The first instance of currency intervention was arguably in the U.S. during the Great Depression when the government sterilized gold imports from Europe by selling U.S. dollars to maintain the gold standard at the time. But, currency interventions as we know them today didn't begin until much more recently after globalization influenced economics.

China is probably the most popular example of currency intervention. With an export-driven economy, the country wanted to ensure that the Chinese yuan didn't appreciate in value against the U.S. dollar since the U.S. was its biggest importer. The country sold yuan to purchase U.S. dollar-denominated assets like Treasuries and maintained a peg in value to the dollar.

More recently, the Bank of Japan (BOJ) and the Swiss National Bank (SNB) have intervened in the currency markets to protect their currencies from excessive appreciation. Since the two countries are considered safe-havens for investors, the yen and franc appreciated during times of economic turmoil, which prompted the central banks to intervene in the market.

Common Methods for Currency Intervention

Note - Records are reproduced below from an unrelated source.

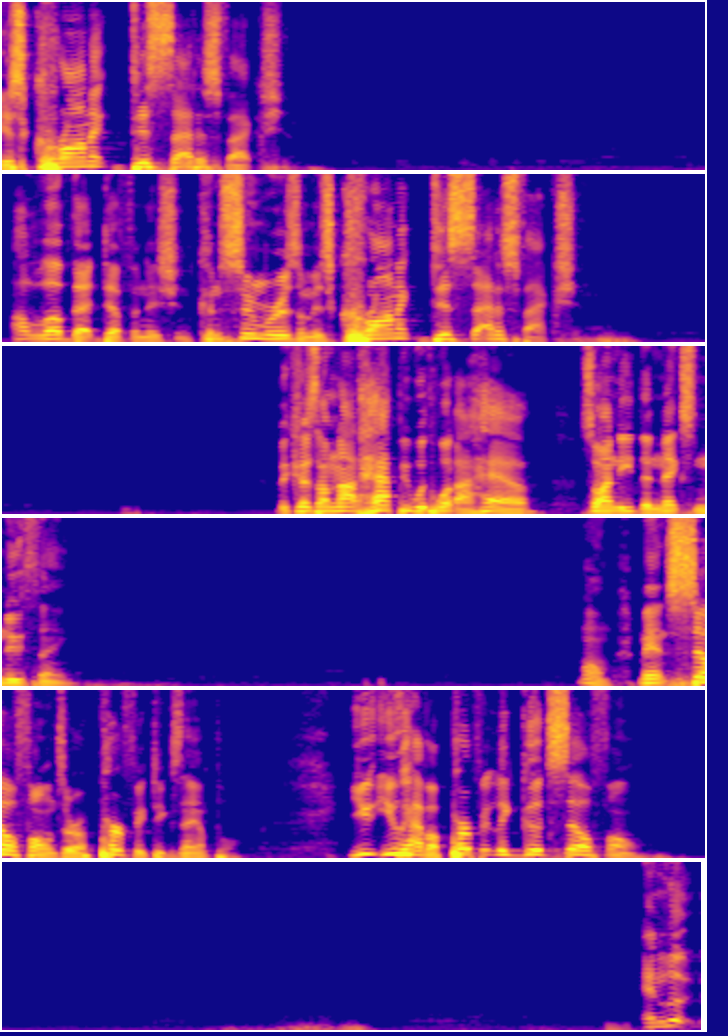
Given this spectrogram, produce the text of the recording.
is chronic dissatisfaction. I love that definition. Consumerism is chronic dissatisfaction. Because I'm not happy with what I have, so I need the next new thing. On, man, cell phones are a perfect example. You, you have a perfectly good cell phone. And look,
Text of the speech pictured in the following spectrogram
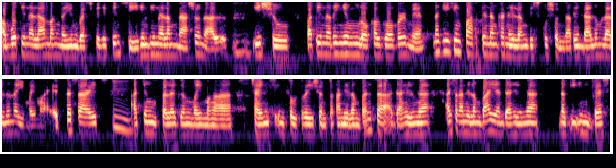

Currency interventions are generally characterized as either sterilized or non-sterilized transactions, depending on whether it changes the monetary base. Both methods involve buying and selling foreign currencies - or bonds denominated in those currencies - to either increase or decrease the value of their currency in the global foreign exchange market.

Sterilized transactions are designed to influence exchange rates without changing the monetary base by buying or selling foreign currency denominated bonds while simultaneously buying and selling domestic currency bonds to offset the amount. Non-sterilized transactions involve simply buying or selling foreign currency bonds with domestic currency without the offsetting transaction.

Central banks can also opt to directly intervene in the currency markets through spot and forward market transactions. These transactions involve directly purchasing foreign currency with domestic currency or vice versa, with delivery times of a few days to several weeks. The goal in these transactions is to affect currency values in the very near-term.

The Effectiveness of Currency Interventions

The effectiveness of currency interventions, particularly those conducted in the spot foreign exchange market, remains questionable. Most economists agree that long-term non-sterilized currency interventions are effective at influencing exchange rates by affecting the monetary base. But, sterilized transactions appear to have very little effect over the long-term.

Spot and forward market transactions have also been questionable. For instance, the Bank of Japan has embarked on such interventions several times throughout the 1990s and 2000s, but forex traders have always responded by pushing the yen higher down the road. There is therefore somewhat of a moral hazard in constantly being willing to defend a certain level.

Key Takeaway Points

  • Currency interventions consist of buying or selling domestic currency and foreign currency bonds in the global forex market.
  • Most currency interventions are conducted to contain excessive appreciation of a domestic currency, which can hurt the manufacturing and export sectors.
  • Currency interventions can take place using a number of different strategies, but their effectiveness remains questionable for the most part.